You may think that this post is not necessarily travel related, but I’ve come across most of these ideas while travelling around the city and even when hiking up mountains or visiting waterfalls.
In the Philippines, there is still a lack of knowledge or environmental etiquette on how to maintain nature and leave it the way we saw it. I don’t understand why some people go out to experience the beauty of nature, and at the same time, leave trash behind. I’ve visited distant waterfalls and I’ve seen candy wrappers, shampoo sachets and even non-biodegradable sanitary products left behind.
Even if these so-called “nature lovers” think it’s such a small piece of plastic, it makes a huge impact on the ecosystem. It’s such a poor mentality having to think that someone else will pick it up after them.
These uneducated hikers then complain that some natural reserves have been closed down for rehabilitation purposes, but don’t realize that if they kept nature the way it was, without leaving any trace, then there may not have been any need for closure. People need to learn how to be more sustainable – less waste, less clutter, and respecting mother nature when you go out and visit her.
I hope this article will help you change some of your daily habits. I hope you can share this post as well, to help create a more sustainable Philippines. It’s the small things that count.
- If you plan to stay in a coffee shop, ask the baristas to put your coffee or tea in a mug rather than a plastic cup. Disposable plastic cups are very hard to recycle because of the plastic lining, and imagine all the people having at least 1 cup of coffee per day. How much trash are we generating?
- Avoid using straws in restaurants. Straws are one of the top 10 items being picked up during beach clean-ups. Any single-use plastic item is bad for the environment, so avoiding it will help save us and our marine species in the long run.
- When getting take out to eat in your office or home, tell them not to include plastic spoons and forks. Utilize the ones you have at home or at the office. Again, single-use plastics are terrible for the environment. They take at least 100 years to decay. And you would rather use them for convenience?
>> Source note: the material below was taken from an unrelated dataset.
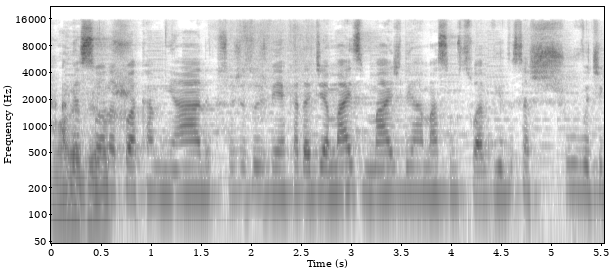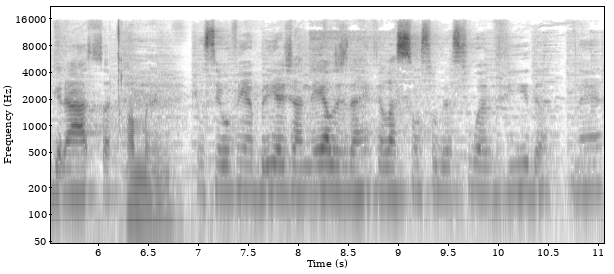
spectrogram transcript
Glória abençoando a, a, tua caminhada. Que o Senhor Jesus venha cada dia mais e mais derramar sobre sua vida essa chuva de graça. Amém. Que o Senhor venha abrir as janelas da revelação sobre a sua vida, né?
- When bringing “ba-on” (packed lunch), buy a lunch container rather than using disposable plastic food containers. Microwavable food containers are getting cheaper to buy, and people are opting to use new ones each time to save on the washing. Just remember, some of these cheaper plastic options can leach cancer-causing dioxins into your food, so you are destroying your own body by constantly using disposable plastic.
- Buy a reusable water bottle. Avoid using plastic disposable water bottles. They are also not good for your health. Aside from the BPA and PCBs, it takes at least 3 bottles of water to manufacture 1 bottle of water because of the chemical production of plastics. The toxins pollute our waterways and sicken animals (and we end up eating these animals).
- Bring your own grocery bags when shopping. They are stronger and better for the environment compared to plastic bags and paper bags. Plastic bags are the major cause of flooding, so if you’re tired of walking home from work getting your feet wet during a rainy day, rethink about that next plastic you plan to get from the supermarket.
- Shop virtually. Instead of travelling across the metro and finding things to buy, it’s best to first check online. Gadgets and even groceries can now be purchased over the web. If you know what to buy and not sure if the franchise near you has the item you are looking for, send them an e-mail first or call them.
- Take your food home. When you eat out, most restaurant servings come in larger than normal sizes. Opt to take out the remaining food and this will save you from preparing another home meal – just make sure the restaurant uses paper food containers or just use your own personal lunch box!
- Buy in bulk when shopping for groceries. For items that have long expiry dates, try to purchase them in bigger sizes. Aside from the product coming in cheaper, you also help out the environment instead of buying them in tetra packs or sachets.
- Eat local. There’s so much buzz about imported food – Fuji apples, French cheese, and Australian Beef. Just remember that your food has travelled thousands of miles to get to you, so it’s not that fresh and has caused a large carbon footprint. If you eat local produce, they are more likely going to be fresher, and also cheaper!
Do you have any other suggestions to add to this list? Please feel free to share and I will add it in!
To check out more of Natalie Tarin’s travels, visit: @coco.natty